19 Oct 2019

The Andrew balding six-year-old was the first hors ebough by the late Vichai Srivaddhanaprabha, who founded King Power Racing

Donjuan Triumphant lunged late to claim a poignant victory in the Qipco British Champions Sprint at Ascot.

A field of 17 runners went to post for the six-furlong contest, with the William Haggas-trained mare One Master and Martyn Meade’s Advertise the joint-favourites at 4-1.

There were still several in with chances as the leaders raced inside the final furlong, with Denis Hogan’s remarkable improver Make A Challenge – rated just 66 prior to six wins this season – looking the most likely winner after hitting the front.

However, he was swamped by four runners as the post loomed and it was Andrew Balding’s 33-1 shot Donjuan Triumphant who had his head in front where it mattered, scoring by a length in the hands of Silvestre de Sousa.

Turning out just under a fortnight after claiming a second successive victory in the Prix de la Foret at ParisLongchamp, One Master ran a fine race to fill the runner-up spot, with Forever In Dreams and Brando close-up in third and fourth respectively.

The win comes a year on from the tragic death of Leicester City owner Vichai Srivaddhanaprabha, who founded King Power Racing, in whose blue and white colours Balding’s charge runs.

Balding said: “He’s always come good in the autumn and I thought he ran a really good race last time behind Cape Byron, because he fluffed the start and things didn’t go to plan.

“He was third in the race last year and he’s such a legend – it’s fantastic for King Power to win their first Group One race, there were a couple of anxious moments, but Silvestre managed to get himself out.

“I’m just so thrilled for the horse as he was the first horse the chairman ever bought – he’d be so proud right now.”

He added: “We were quietly hopeful coming into it, but we needed everything to go right and we got a bit of luck in the end.

“He has been a star and has got easier to train.
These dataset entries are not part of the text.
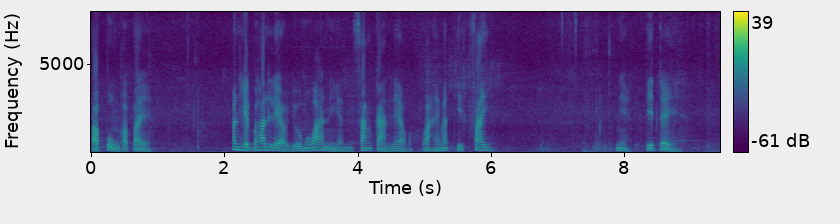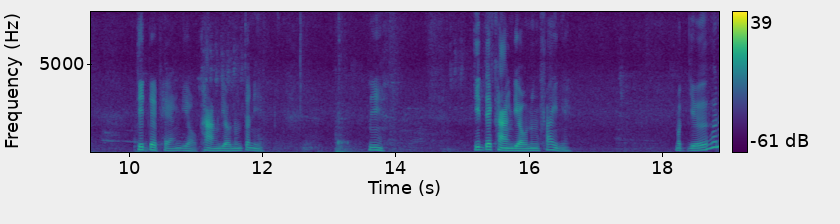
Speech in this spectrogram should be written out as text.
ปรับปรุงเข้าไป มันเห็ดบ้านแล้วอยู่เมื่อวานนี่อันสั่งการแล้วว่าให้มาติดไฟเนี่ยติดได้ติดได้แผงเดียวข้างเดียวนึงตัวนี้นี่ ติดได้ข้างเดียวหนึงไฟนี่บักเยิน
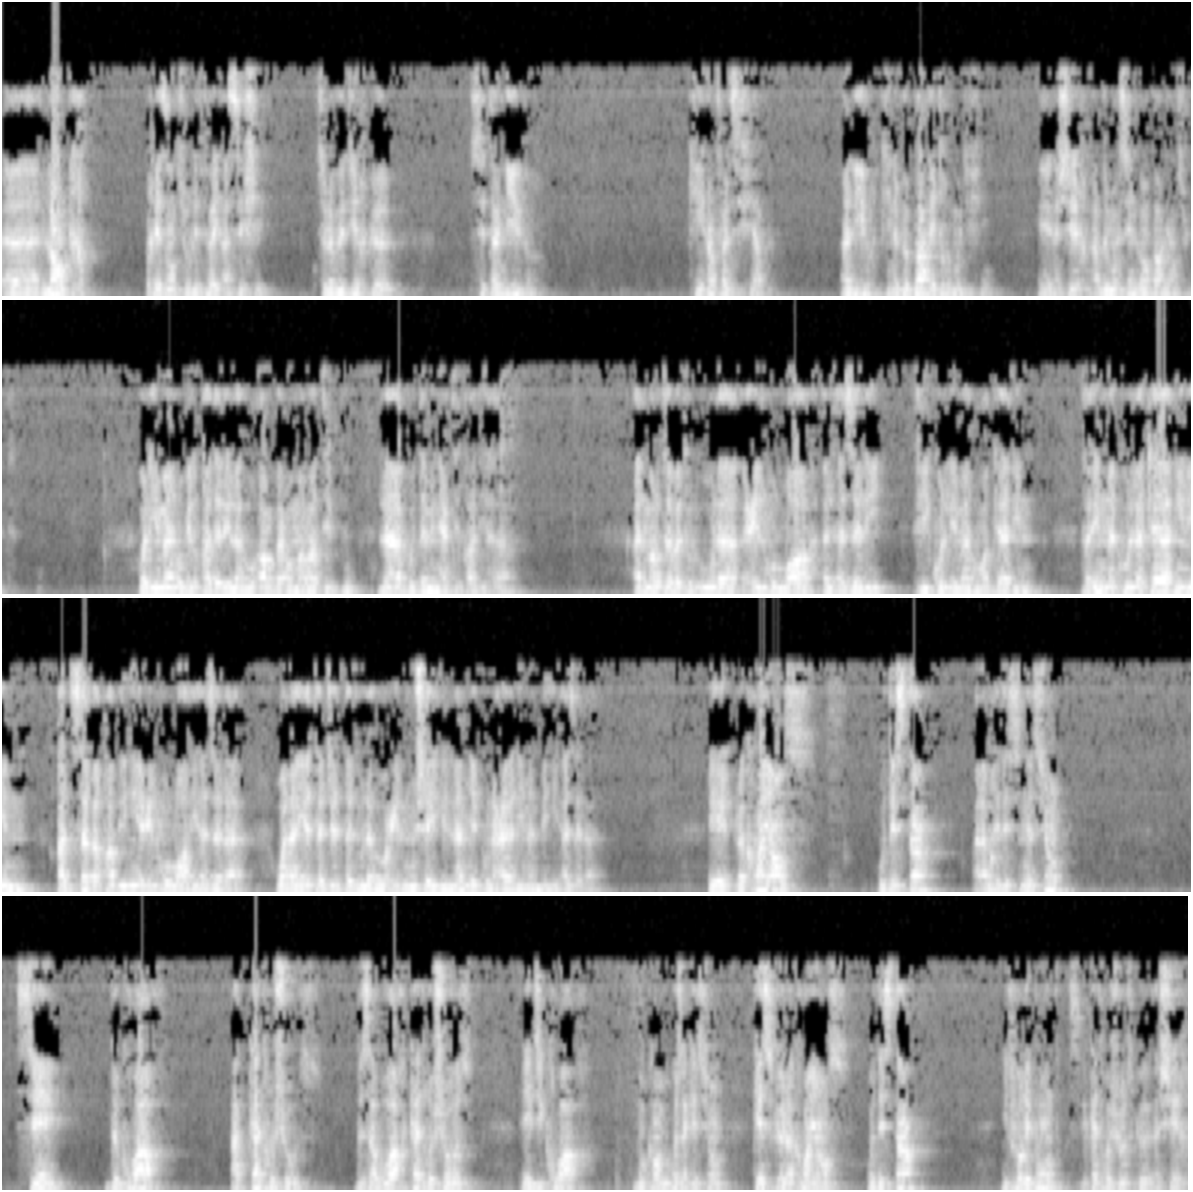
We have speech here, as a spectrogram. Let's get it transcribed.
euh, l'encre présente sur les feuilles a séché. Cela veut dire que c'est un livre qui est infalsifiable, un livre qui ne peut pas être modifié. Et le Cheikh Abdel Mohsin va en parler ensuite. والإيمان بالقدر له أربع مراتب لا بد من اعتقادها. المرتبة الأولى علم الله الأزلي في كل ما هو كائن فإن كل كائن قد سبق به علم الله أزلا ولا يتجدد له علم شيء لم يكن عالما به أزلا. Et la croyance au destin, à la prédestination, c'est de croire à quatre choses, de savoir quatre choses et d'y croire. Donc quand on vous pose la question, qu'est-ce que la croyance au destin Il faut répondre, c'est quatre choses que Sheikh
The head lad who works in his barn has worked hard on his joints, but this was always going to be his last race, as he is off to stud now in France now.
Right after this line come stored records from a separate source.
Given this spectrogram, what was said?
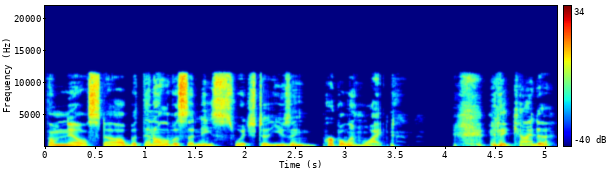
thumbnail style, but then all of a sudden he switched to using purple and white. and it kind of,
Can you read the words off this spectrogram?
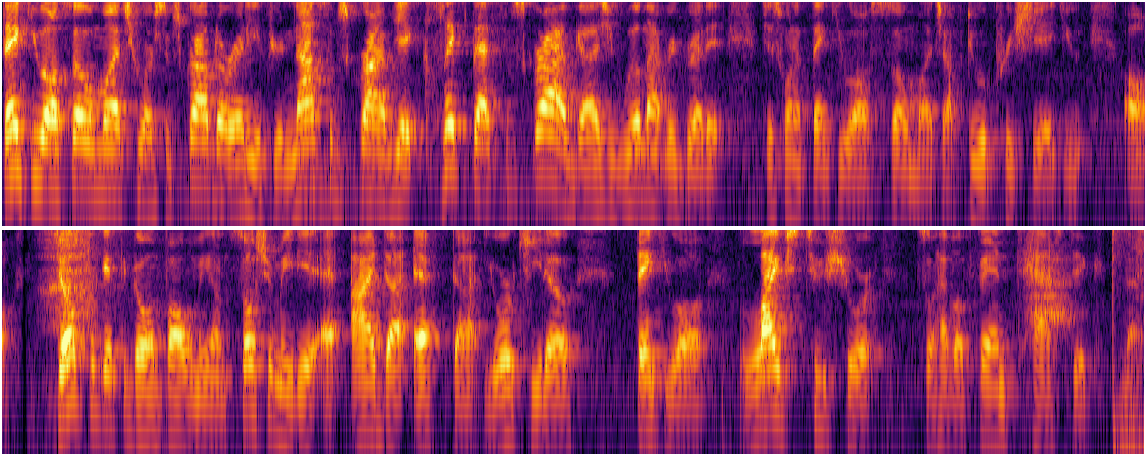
Thank you all so much who are subscribed already. If you're not subscribed yet, click that subscribe, guys. You will not regret it. Just want to thank you all so much. I do appreciate you all. Don't forget to go and follow me on social media at i.f.yourketo. Thank you all. Life's too short, so have a fantastic night.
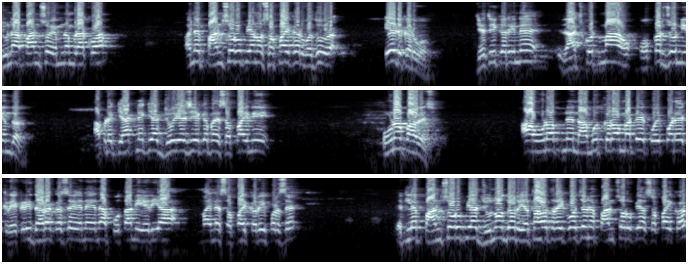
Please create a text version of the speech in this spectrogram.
જૂના પાંચસો એમનેમ રાખવા અને પાંચસો રૂપિયાનો સફાઈ કર વધુ એડ કરવો. જેથી કરીને રાજકોટમાં હોકર ઝોનની અંદર આપણે ક્યાંક ને ક્યાંક જોઈએ છીએ કે ભાઈ સફાઈની ઉણપ આવે છે. આ ઉણપને નાબૂદ કરવા માટે કોઈ પણ એક રેકડી ધારક હશે એને એના પોતાની એરિયામાં એને સફાઈ કરવી પડશે. એટલે પાંચસો રૂપિયા જૂનો દર યથાવત રાખ્યો છે અને પાંચસો રૂપિયા સફાઈ કર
“He will go to stud, but I’m so pleased he has got a Group One for King Power.”

Haggas said of the runner-up: “She was maybe a bit unfortunate, but the winner won well. She ran a very good race and coming back to six on this ground was no trouble.

“We’ve got to make the decision whether to keep her racing or send her to stud. We will decide that over the next month or so. I don’t see why she shouldn’t race next year.”